My criticism is not meant to trash Flash Gordon at all. I appreciated the revisiting of so many stories but realize that in 2013, they remain product of another era although their entertainment value has not declined.
The actual original material used for the reprint in this volume is not as optimal as could be wished. The strips are not well-preserved. Volume Two of this series seem to have better reproductions.
Alex Raymond seemed capable only of drawing exotic creatures that had reptilian and serpentine features. It's interesting because it sheds a lot of understanding about what he would have considered alien. His design of men and women from various worlds felt like they were plucked from Antiquity instead of any other period. That is when Flash Gordon did not sport mesh armour that looked like it came from the Middle Ages.

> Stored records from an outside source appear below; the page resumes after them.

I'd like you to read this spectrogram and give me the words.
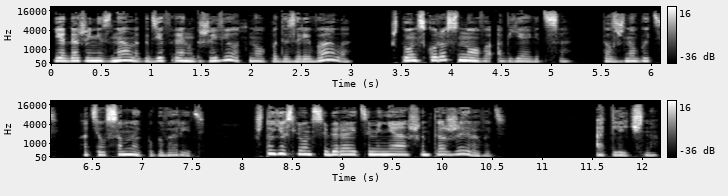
Я даже не знала, где Фрэнк живет, но подозревала, что он скоро снова объявится. Должно быть, хотел со мной поговорить. Что, если он собирается меня шантажировать? Отлично.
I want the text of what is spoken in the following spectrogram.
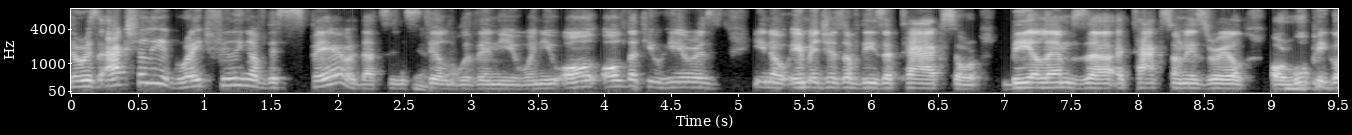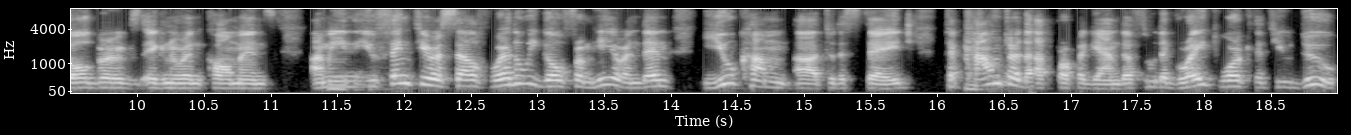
there is actually a great feeling of despair that's instilled yeah. within you when you all, all that you hear is you know images of these attacks or blm's uh, attacks on israel or mm-hmm. whoopi goldberg's ignorant comments i mean mm-hmm. you think to yourself where do we go from here and then you come uh, to the stage to mm-hmm. counter that propaganda through the great work that you do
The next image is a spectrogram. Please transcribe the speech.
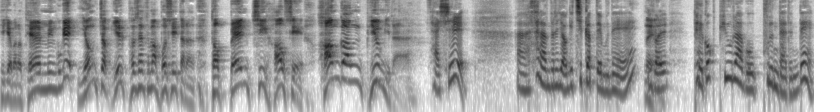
이게 바로 대한민국의 0.1%만 볼 수 있다는 더 벤치 하우스의 한강 뷰입니다. 사실, 아, 사람들은 여기 집값 때문에 네. 이걸 100억 뷰라고 부른다던데,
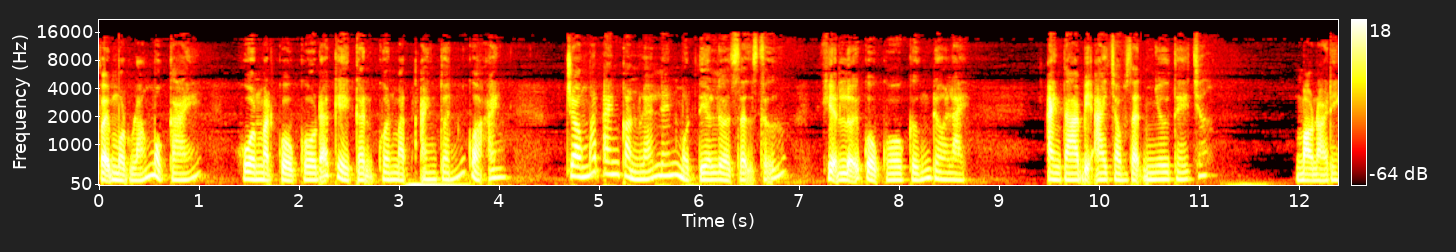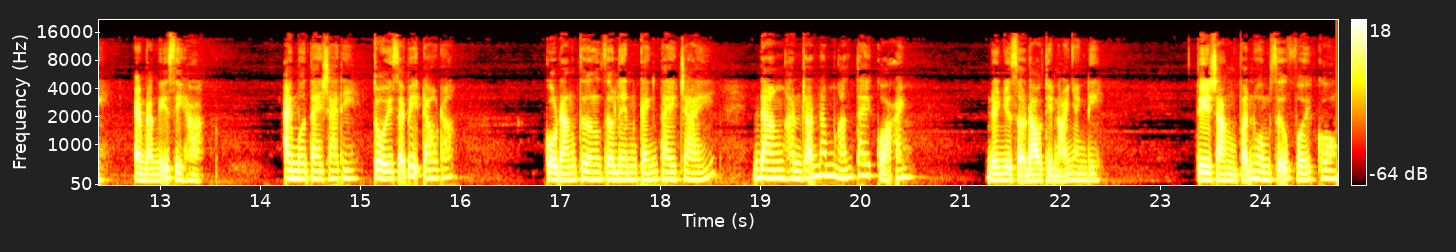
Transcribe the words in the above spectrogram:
vậy một loáng một cái, Khuôn mặt của cô đã kể cận khuôn mặt anh Tuấn của anh. Trong mắt anh còn lóe lên một tia lửa giận dữ, khiến lưỡi của cô cứng đơ lại. Anh ta bị ai chọc giận như thế chứ? Mau nói đi, em đang nghĩ gì hả? Anh muốn tay ra đi, tôi sẽ bị đau đó. Cô đáng thương giơ lên cánh tay trái, đang hằn rõ năm ngón tay của anh. Nếu như sợ đau thì nói nhanh đi. Tuy rằng vẫn hung dữ với cô,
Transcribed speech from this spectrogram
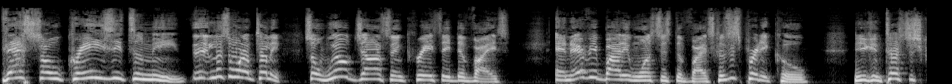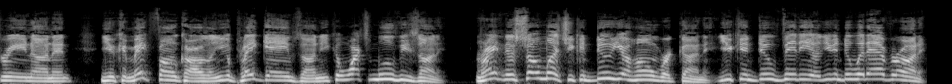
That's so crazy to me. Listen what I'm telling you. So Will Johnson creates a device and everybody wants this device because it's pretty cool. You can touch the screen on it. You can make phone calls on it. You can play games on it. You can watch movies on it right? There's so much. You can do your homework on it. You can do video. You can do whatever on it.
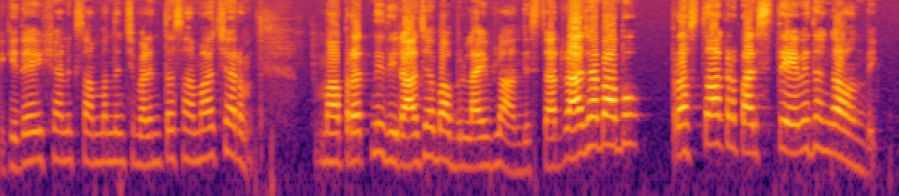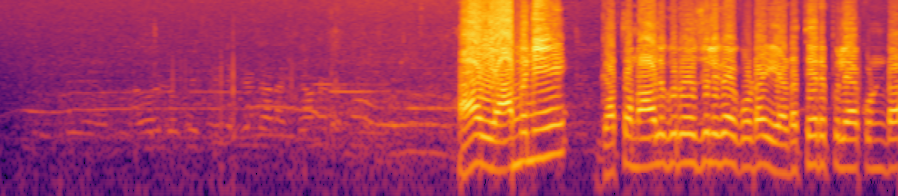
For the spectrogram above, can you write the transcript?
ఇక ఇదే విషయానికి సంబంధించి మరింత సమాచారం మా ప్రతినిధి రాజాబాబు లైవ్లో అందిస్తారు. రాజాబాబు ప్రస్తుతం అక్కడ పరిస్థితి ఏ విధంగా ఉంది? ఆ యామిని గత నాలుగు రోజులుగా కూడా ఎడతెరపు లేకుండా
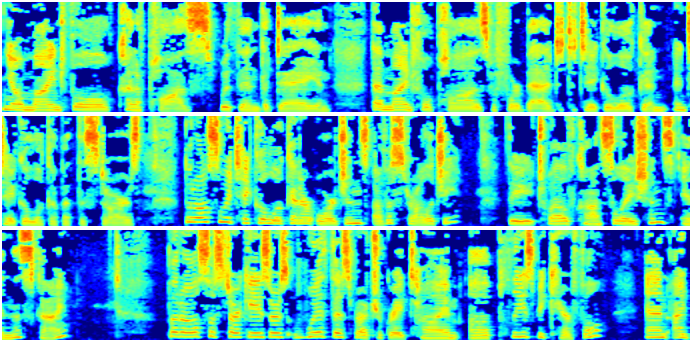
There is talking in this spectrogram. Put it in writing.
you know, mindful kind of pause within the day and that mindful pause before bed to take a look and, and take a look up at the stars. But also, we take a look at our origins of astrology, the 12 constellations in the sky. But also, stargazers, with this retrograde time, uh, please be careful. And I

The design of the figures was simple as Raymond was more interested in presenting well-designed anatomies rather than imagining storytelling that obfuscated realism. His storytelling was still clear and strong enough that readers will not need to read every captions to understand the action happening. Illustrators such as Alex Ross cannot pretend the same.
If you are interested in sequential art history, I suggest you pay attention to this collection and start collecting these huge books from Titan Books. Volume One, at just above 200 pages printed on sturdy and great paper collects three years and a half of comic strips, ending on April 18, 1937.
Rating: 9.5 /10
Last Updated: January 24, 2022 - 11:00